  4. Hang in there! Love your blog, I think getting those feelings out in the open is a great way to hold it together.

    Good luck with playing music. Just persist, don't get frustrated and you'll be having fun in no time!

    I really recommend keeping a practice diary - it gives you a real sense of your progress, and does amazing things for your motivation.

    Also, have you thought about other instruments? If you've already tried guitar a couple of times it might not be for you. I used to play for a while, and then became jaded with it. It took me a while to realise I really wanted to play drums, and I haven't looked back since! No need to worry about noise - you'll be constantly playing on a rubber practice pad, and there's heaps of rooms in Tokyo you can hire out to practice in. Or there's electric drums... nothing beats the sound of an acoustic drum though. Or playing with other drummers!

    The deep malaise you describe reminds me of part of my time in Japan too. Isn't it eerie how sometimes you can be in a packed out space there, and it's quieter than a library. And the way people stoically deny or shyly retract from the glaring obvious, and constantly over-exaggerate. It used to do my head in, I was constantly lonely and all at sea as to what people around me really thought or felt. Fortunately there were some lovely and open people out there too though. My inner world just felt like a garden that was dying in a drought, and started to become a parched desert as I desperately hoped it would rain again.

    Especially now that I've got a great routine going with my music practice, it really feels like my soul is being nourished with the warmth it needs to get through the tough days. Hope you find that thing which makes your heart sing too. Its a shameless plug, but if you do think about drums check out Tommy Igoe's DVDs, he does an amazing job. All the best!!

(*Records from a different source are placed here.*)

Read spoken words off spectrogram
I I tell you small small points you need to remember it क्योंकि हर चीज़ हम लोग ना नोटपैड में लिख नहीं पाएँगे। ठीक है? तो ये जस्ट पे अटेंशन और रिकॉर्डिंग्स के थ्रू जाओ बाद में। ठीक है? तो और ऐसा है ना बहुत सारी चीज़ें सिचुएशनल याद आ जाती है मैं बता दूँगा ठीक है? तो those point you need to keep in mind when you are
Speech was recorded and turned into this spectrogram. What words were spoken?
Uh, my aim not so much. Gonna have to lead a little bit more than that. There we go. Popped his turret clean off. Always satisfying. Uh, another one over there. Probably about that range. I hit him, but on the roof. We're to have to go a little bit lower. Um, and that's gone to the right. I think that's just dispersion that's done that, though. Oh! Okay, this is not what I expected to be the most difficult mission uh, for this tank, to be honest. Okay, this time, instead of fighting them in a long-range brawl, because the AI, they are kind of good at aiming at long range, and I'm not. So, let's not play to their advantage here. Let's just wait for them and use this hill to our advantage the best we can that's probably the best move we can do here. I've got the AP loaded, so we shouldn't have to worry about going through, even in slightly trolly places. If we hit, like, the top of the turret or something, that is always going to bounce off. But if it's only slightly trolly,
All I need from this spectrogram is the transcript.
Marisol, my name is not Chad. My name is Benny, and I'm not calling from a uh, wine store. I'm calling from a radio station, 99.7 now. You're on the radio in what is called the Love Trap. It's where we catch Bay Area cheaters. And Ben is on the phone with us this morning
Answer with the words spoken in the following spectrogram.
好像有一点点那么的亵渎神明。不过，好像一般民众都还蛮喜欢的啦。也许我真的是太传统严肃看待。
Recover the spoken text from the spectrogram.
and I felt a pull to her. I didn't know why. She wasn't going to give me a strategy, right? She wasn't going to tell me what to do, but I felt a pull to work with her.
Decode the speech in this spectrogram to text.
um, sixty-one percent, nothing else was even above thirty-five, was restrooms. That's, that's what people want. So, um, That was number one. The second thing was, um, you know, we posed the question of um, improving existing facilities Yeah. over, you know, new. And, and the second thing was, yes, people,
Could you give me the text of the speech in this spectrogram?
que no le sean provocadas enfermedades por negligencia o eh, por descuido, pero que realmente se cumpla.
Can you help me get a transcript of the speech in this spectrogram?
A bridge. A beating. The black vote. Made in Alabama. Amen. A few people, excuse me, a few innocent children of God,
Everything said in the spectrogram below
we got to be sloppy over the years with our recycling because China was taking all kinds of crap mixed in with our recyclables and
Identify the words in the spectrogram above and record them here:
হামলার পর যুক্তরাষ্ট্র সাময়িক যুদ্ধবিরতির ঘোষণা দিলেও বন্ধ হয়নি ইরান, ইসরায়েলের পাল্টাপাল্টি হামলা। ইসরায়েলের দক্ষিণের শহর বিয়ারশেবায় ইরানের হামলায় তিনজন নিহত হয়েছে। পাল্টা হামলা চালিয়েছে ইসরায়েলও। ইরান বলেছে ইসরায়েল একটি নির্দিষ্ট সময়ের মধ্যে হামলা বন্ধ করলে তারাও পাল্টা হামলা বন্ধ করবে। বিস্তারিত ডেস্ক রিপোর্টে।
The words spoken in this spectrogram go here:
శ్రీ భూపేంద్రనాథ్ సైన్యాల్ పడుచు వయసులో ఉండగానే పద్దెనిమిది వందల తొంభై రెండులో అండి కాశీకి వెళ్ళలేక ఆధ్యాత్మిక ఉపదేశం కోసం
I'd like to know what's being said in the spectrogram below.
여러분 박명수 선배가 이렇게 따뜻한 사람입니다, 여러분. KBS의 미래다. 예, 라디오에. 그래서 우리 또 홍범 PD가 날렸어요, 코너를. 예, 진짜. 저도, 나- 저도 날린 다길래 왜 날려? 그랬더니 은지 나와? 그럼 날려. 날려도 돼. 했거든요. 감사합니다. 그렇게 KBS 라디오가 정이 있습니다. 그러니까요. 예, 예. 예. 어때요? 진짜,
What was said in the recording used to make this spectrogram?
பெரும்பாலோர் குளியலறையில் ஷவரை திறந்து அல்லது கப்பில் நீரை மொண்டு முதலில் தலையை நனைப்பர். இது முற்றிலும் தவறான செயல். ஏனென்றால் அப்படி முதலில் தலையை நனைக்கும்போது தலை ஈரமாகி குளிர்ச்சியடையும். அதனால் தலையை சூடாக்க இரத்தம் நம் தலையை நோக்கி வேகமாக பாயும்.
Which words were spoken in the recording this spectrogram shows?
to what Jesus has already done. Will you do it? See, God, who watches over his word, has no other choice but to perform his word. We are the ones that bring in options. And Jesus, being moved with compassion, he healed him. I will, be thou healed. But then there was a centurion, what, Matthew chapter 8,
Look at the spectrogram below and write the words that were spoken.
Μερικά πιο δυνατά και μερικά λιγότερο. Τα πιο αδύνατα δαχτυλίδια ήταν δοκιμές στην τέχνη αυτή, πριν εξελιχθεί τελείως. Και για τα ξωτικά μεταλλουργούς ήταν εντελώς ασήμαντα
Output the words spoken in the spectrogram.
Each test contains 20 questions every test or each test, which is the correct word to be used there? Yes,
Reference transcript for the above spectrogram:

  5. I feel the same way about cleaning and organizing. In fact, I'm miserable when I let things go.

    I didn't know you were from Australia. I have so many Aussie blog friends that I sometimes wonder if I live on the wrong continent. Of course, being friends on the net doesn't necessarily mean being friends in person, but it does interest me the number of Aussie bloggers I know.

  6. Thanks all for coming by and giving your thoughts, I appreciate it.

    @Jen - I had heard that there were a number of cherry blossoms in Washinton. The are planted fairly liberally all over Japan, and definitely liven up the place when they are in bloom.

    @Stephi - I try to be as disciplined as possible about things, keep to commitments as much as possible, be a man of my word, etc. I hope this will keep me slipping back down into the black hole yet again, and who know, I may even find myself happy someday?

    @Jojesek - I know what you mean. I think that we all do the best we can, sometimes it is a lot, sometimes it is not much. But I think being able to be satisfied with what we have managed to achieve may be more important than the actual achievement itself. I'm not there yet, but I have stopped beating myself up about things quite so much.

    @Anonymous/Mike - Thanks for coming by, I'm glad you liked the blog. it was interesting to hear your comments, and that part of your time in Japan had been somewhat similar.

    I don't think that I am really cut out to be a musician at all, regardless of the instrument. All I can say is that it does help me chill out a little if I play around with the guitar. I looked at a could of Tommy Igoe's clips on youtube, he seems very talented. Maybe I should look at drums at some stage - your comment reminds me a little of the film The Visitor with the man who tried endlessly to play the piano, before getting turned onto the drums.

    @Snow - I'm sometimes not sure if letting things go makes me miserable, or being miserable means I let things go. But either way, the two things are closely related, and given that I can't reach into my brain and switch it to "happy", but I can pick up my stuff of the floor, the floor option seems the better one.